If the people you hang out with tend to be rather lax about drinking and driving, then you may be likely to loosen your own standards. Alternatively, if the people you are with tend to be consistent about designated drivers, then you are more likely to lean that way, too. This social influence can happen completely implicitly, without any direct conversations about what one should do.
What’s the Acceptable Risk?
Part of why this unspoken social influence occurs is that we are constantly assessing risk and adjusting it to an acceptable level. For example, if we are running late and the conditions are good, we may drive faster because the slightly greater risk is worth arriving earlier. But if the roads are slick, we will probably slow down because the increased risk isn’t worth it. This same mental risk assessment explains why sometimes people use condoms and sometimes they don’t—unfortunately, not always for reasons that are supported by what the science says about relative levels of risk.
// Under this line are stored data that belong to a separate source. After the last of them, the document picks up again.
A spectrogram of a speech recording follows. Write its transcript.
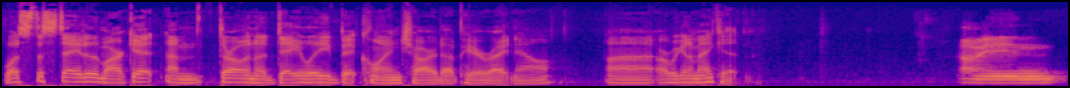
What's the state of the market? I'm throwing a daily Bitcoin chart up here right now. Uh, are we going to make it? I mean,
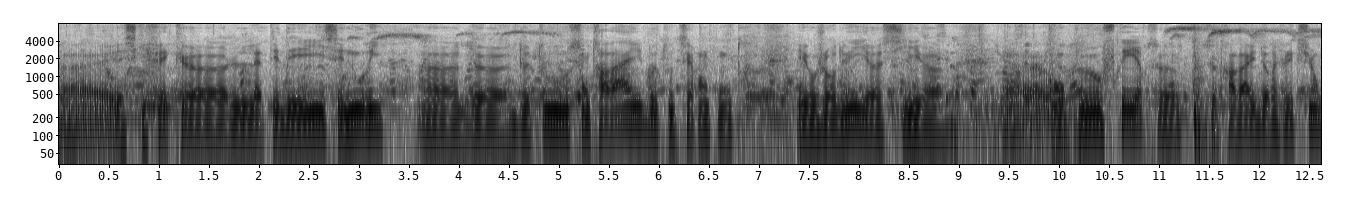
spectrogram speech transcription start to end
Euh, et ce qui fait que la TDI s'est nourrie euh, de, tout son travail, de toutes ses rencontres. Et aujourd'hui, euh, si on peut offrir ce, travail de réflexion,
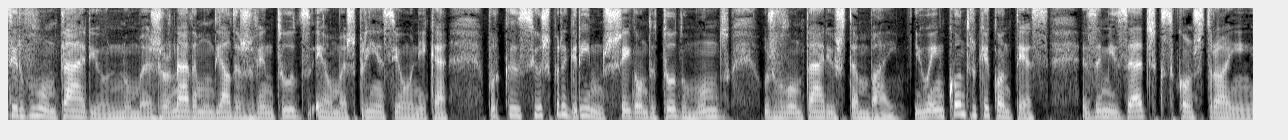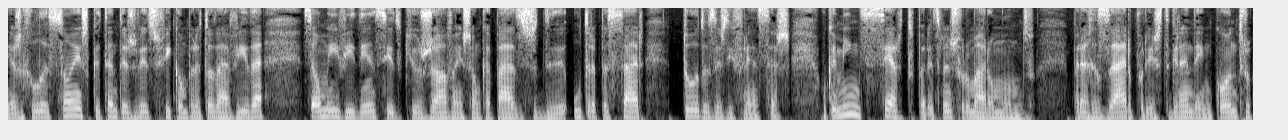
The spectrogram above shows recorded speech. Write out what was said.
Ser voluntário numa Jornada Mundial da Juventude é uma experiência única, porque se os peregrinos chegam de todo o mundo, os voluntários também. E o encontro que acontece, as amizades que se constroem, as relações que tantas vezes ficam para toda a vida, são uma evidência de que os jovens são capazes de ultrapassar todas as diferenças. O caminho certo para transformar o mundo, para rezar por este grande encontro,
In all of these examples, and many others, we consciously and unconsciously look to others’ behavior to inform our own assessment of risk. Given that empirical research is a new activity in the course of human history, it makes sense that we do this social referencing—if someone else is doing something and seemingly unharmed, then it’s probably OK to do it. Overall, this tends to work, but not for risks that take time to show their negative consequences (e.g., one can drive drunk a bunch of times before suddenly something terrible happens) or where one can’t accurately assess the risk (e.g., someone can be contagious but asymptomatic and infect people unknowingly).
This is where we need to apply our higher-level cognitive skills and not just go by what our gut tells us about what is safe—which is why we don’t rely on drunk people’s self-assessment about their ability to drive safely. This is also why drug trials involve rigid protocols to ensure that we are actually measuring what we think we’re measuring. Social referencing is helpful, but it sometimes gets it wrong, as that old parental cliché points out: If all your friends were jumping off a bridge, would you jump off a bridge?
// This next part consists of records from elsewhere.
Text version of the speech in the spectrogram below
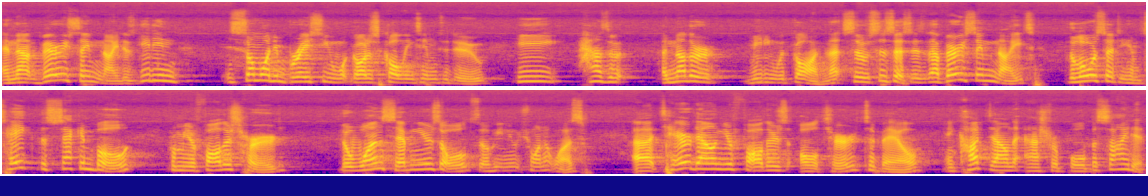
And that very same night, as Gideon is somewhat embracing what God is calling him to do, he has a, another meeting with God. And that so says this, is that very same night, the Lord said to him, Take the second bull from your father's herd, the one seven years old, so he knew which one it was, uh, tear down your father's altar to Baal, and cut down the Asherah pole beside it.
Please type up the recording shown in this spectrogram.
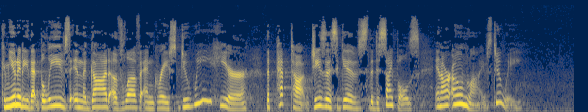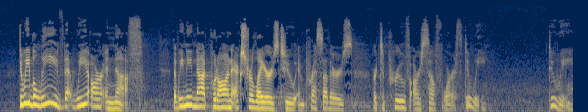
community that believes in the God of love and grace, do we hear the pep talk Jesus gives the disciples in our own lives? Do we? Do we believe that we are enough? That we need not put on extra layers to impress others or to prove our self worth? Do we? Do we?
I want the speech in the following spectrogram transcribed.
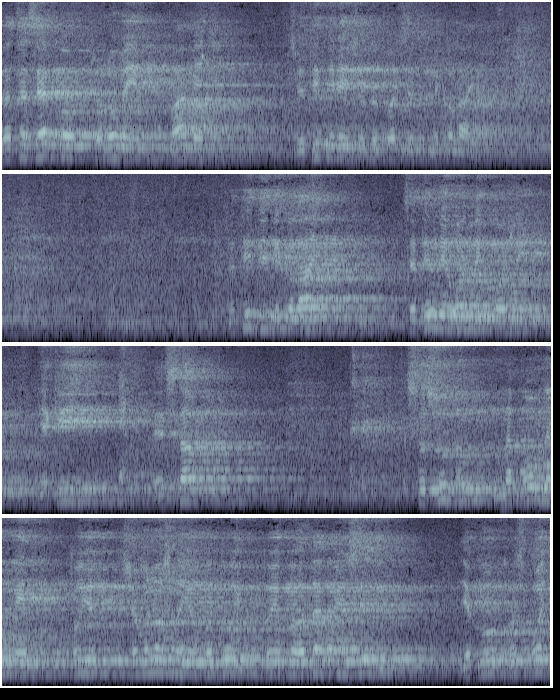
за це церква вшановує пам'ять святителя і чудотворця Миколая. Святитель Ніколай це дивний угодник Божий, який е, став сосудом, наповненим тою живоносною водою, тою благодатною силою, яку Господь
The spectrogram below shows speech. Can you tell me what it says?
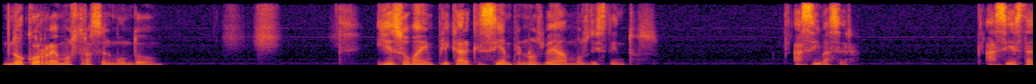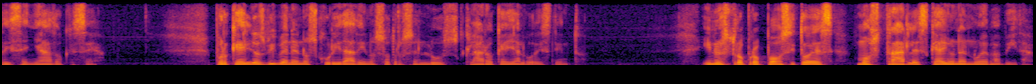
No corremos tras el mundo. Y eso va a implicar que siempre nos veamos distintos. Así va a ser. Así está diseñado que sea. Porque ellos viven en oscuridad y nosotros en luz. Claro que hay algo distinto. Y nuestro propósito es mostrarles que hay una nueva vida.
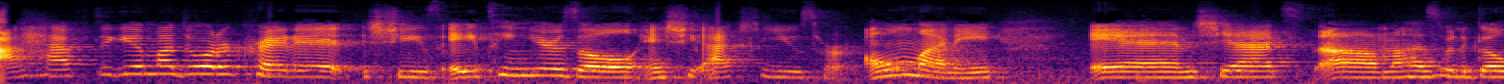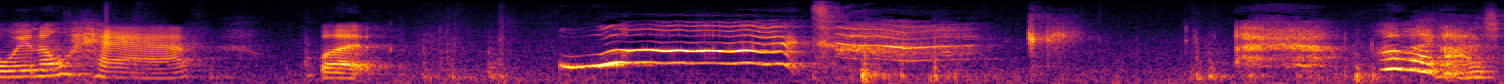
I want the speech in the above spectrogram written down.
I have to give my daughter credit. She's 18 years old and she actually used her own money and she asked um, my husband to go in on half, but what? oh my gosh,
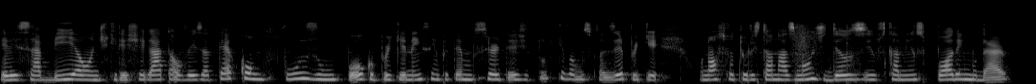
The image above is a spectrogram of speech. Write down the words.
ele sabia onde queria chegar, talvez até confuso um pouco, porque nem sempre temos certeza de tudo que vamos fazer, porque o nosso futuro está nas mãos de Deus e os caminhos podem mudar.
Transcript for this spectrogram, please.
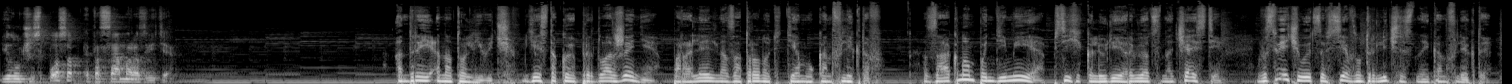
И лучший способ – это саморазвитие. Андрей Анатольевич, есть такое предложение параллельно затронуть тему конфликтов. За окном пандемия, психика людей рвется на части, высвечиваются все внутриличностные конфликты –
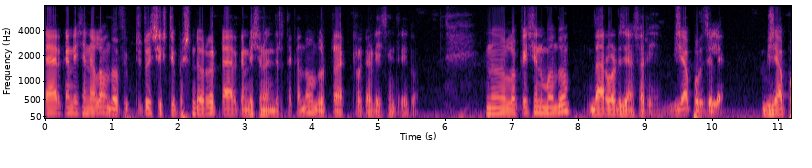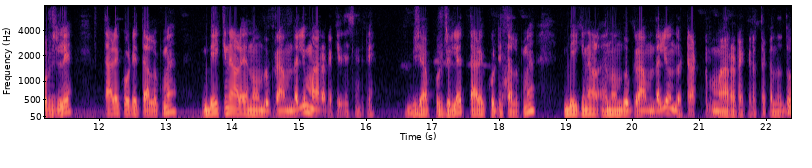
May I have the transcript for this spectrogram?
ಟೈರ್ ಕಂಡೀಷನ್ ಎಲ್ಲ ಒಂದು ಫಿಫ್ಟಿ ಟು ಸಿಕ್ಸ್ಟಿ ಪರ್ಸೆಂಟ್ವರೆಗೂ ಟೈರ್ ಕಂಡೀಷನ್ ಹೊಂದಿರತಕ್ಕಂಥ ಒಂದು ಟ್ರ್ಯಾಕ್ಟರ್ ಗಾಡಿ ಸ್ನೇಹಿತರೆ ಇದು. ಇನ್ನು ಲೊಕೇಶನ್ ಬಂದು ಧಾರವಾಡ ಜ ಸಾರಿ ಬಿಜಾಪುರ ಜಿಲ್ಲೆ. ಬಿಜಾಪುರ ಜಿಲ್ಲೆ ತಾಳಿಕೋಟೆ ತಾಲೂಕಿನ ಬೇಕಿನಾಳೆ ಅನ್ನೋ ಒಂದು ಗ್ರಾಮದಲ್ಲಿ ಮಾರಾಟಕ್ಕಿದೆ ಸ್ನೇಹಿತರೆ. ಬಿಜಾಪುರ ಜಿಲ್ಲೆ ತಾಳಿಕೋಟೆ ತಾಲೂಕಿನ ಬೇಕಿನಾಳ ಅನ್ನೋ ಒಂದು ಗ್ರಾಮದಲ್ಲಿ ಒಂದು ಟ್ರ್ಯಾಕ್ಟರ್ ಮಾರಾಟಕ್ಕಿರತಕ್ಕಂಥದ್ದು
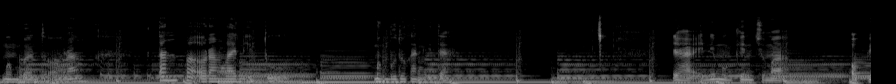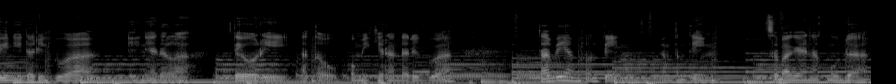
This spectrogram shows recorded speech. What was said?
membantu orang tanpa orang lain itu membutuhkan kita. Ya ini mungkin cuma opini dari gua. Ini adalah teori atau pemikiran dari gua. Tapi yang penting yang penting sebagai anak muda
Even so, making a point of setting up a designated driver conveys to your friends that drunk driving is too risky and perhaps influences them to feel the same. Similarly, wearing a mask and being clear that you are taking other appropriate precautions also sends a message to the people around you that there is an unacceptable level of risk with unprotected exposure and you are taking steps to reduce those risks. Hopefully, they take that into account in their own mental math—and then perhaps influence others as well. The idea of herd immunity doesn’t only apply to antibodies—it also applies to behavioral influence.
Masks as Social Responsibility
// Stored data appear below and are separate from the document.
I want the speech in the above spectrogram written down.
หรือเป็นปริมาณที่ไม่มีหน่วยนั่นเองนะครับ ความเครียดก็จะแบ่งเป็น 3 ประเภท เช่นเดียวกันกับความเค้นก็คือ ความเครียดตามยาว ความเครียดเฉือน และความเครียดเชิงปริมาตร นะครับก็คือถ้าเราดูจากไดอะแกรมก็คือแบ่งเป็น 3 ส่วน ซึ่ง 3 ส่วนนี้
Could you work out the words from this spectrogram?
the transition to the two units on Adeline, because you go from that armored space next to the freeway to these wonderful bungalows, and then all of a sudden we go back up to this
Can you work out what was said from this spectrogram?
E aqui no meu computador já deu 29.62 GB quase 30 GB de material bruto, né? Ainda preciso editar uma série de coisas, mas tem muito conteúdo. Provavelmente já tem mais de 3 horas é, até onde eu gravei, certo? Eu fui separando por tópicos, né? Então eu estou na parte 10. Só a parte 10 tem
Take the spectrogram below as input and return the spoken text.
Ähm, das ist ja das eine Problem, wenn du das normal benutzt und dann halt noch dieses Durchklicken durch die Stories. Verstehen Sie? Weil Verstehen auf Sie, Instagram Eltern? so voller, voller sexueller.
Wearing a mask, as well as practicing various other risk-reduction habits, is not just about reducing one’s own chances of contracting coronavirus. There is also the matter of spreading it to others that one comes in contact with who may be more vulnerable—loved ones and strangers alike. But let’s not forget the influence we have on the behavior of others by the example that we set—are we normalizing riskier or safer behavior?
Nobody wants another lockdown, but to avoid one, we need to take the risk seriously. Wearing a mask and avoiding crowded situations is a small sacrifice for a much greater good—keeping people healthy and employed. This pandemic has made it clear that, as a society, we are all in this together and we all have our part to play.